Next came a spunky, funky cover of Talking Heads’ “Slippery People,” a minor hit for the Staple Singers in 1984. As it did most of the night, her trio mustered a rousing groove, sounding like a band twice its size.
Staples’ childhood nickname was Bubbles, now an apt description of her personality. Throughout the set, she chatted with her band mates and people in the crowd, including some family members, often jousting with them good-naturedly. She said of one audience member she called her cousin: “He’s from St. Louis, so you know he don’t know how to act.”
Before “Freedom March,” a Staple Singers’ song inspired by the civil rights march from Selma to Montgomery, Ala., in 1965, she reminded the crowd she was a “soldier and witness” in that march, “the big march.”
After that came “Love and Trust,” a song from “Take Us Back,” which includes songs written by a variety of well-known songwriters, including Ben Harper (who wrote “Love and Trust”), Nick Cave, Valerie June, Justin Vernon (or Bon Iver) and M. Ward, her producer.
She would sing June’s song, the inspirational “High Note,” which featured some dandy four-part harmonies, and Vernon’s “Dedicated”.

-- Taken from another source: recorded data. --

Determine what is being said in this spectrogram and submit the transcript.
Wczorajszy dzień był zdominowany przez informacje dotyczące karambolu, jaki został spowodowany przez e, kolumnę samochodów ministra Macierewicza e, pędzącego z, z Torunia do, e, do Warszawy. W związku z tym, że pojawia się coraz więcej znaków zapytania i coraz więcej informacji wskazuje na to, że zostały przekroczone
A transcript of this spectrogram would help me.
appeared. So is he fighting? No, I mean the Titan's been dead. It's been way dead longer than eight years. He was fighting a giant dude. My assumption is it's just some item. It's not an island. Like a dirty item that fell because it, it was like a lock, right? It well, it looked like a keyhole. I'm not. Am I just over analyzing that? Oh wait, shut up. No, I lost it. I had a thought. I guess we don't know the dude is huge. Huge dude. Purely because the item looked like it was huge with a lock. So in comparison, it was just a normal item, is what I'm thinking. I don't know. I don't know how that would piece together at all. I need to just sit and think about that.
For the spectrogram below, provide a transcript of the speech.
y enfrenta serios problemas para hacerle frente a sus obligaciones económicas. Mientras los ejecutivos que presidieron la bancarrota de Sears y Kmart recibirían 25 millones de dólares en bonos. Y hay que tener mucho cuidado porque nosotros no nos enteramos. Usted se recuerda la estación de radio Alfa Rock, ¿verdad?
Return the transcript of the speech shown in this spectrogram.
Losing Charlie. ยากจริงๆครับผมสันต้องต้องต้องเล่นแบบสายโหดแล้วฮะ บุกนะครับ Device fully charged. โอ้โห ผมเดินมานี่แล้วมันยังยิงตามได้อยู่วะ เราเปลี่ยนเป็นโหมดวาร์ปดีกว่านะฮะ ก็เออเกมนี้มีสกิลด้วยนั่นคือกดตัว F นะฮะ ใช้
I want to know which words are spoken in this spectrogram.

Staples sang background on “Friendship,” a song about love and togetherness that her father, the late Pops Staples, started and turned over to Mavis to finish. A swampy, bluesy cover of another protest song, “For What It’s Worth” resonated lyrically: “A thousand people in the street / Singing songs and carrying signs / Mostly saying ‘Hooray for our side.’ ”
The crowd stood, clapped, danced and sang-along to the joyous “I’ll Take You There,” a No. 1 hit for the Staple Singers in 1972, a song that casts an irresistible uplifting charm.
For the encore, Staples and her ensemble were joined by opener Nick Lowe for a gospel-blues version of the Band’s “The Weight.” After what preceded it, that one felt a bit anti-climactic, though it didn’t extinguish what Staples and her band had already wrought: a sense of optimism and faith in love.
Nick Lowe: For more than an hour, he strummed a guitar and sang songs pulled from his substantial catalog. The set list included “Stoplight Roses,” “Long-Limbed Girl,” “What’s Shakin’ on the Hill,” “House for Sale,” “The Beast in Me,” “Cruel to Be Kind,” “I Knew the Bride (When She Used to Rock and Roll)” and “(What’s So Funny ’Bout) Peace, Love and Understanding,” which aroused a big ovation from a crowd that appreciated its titular message.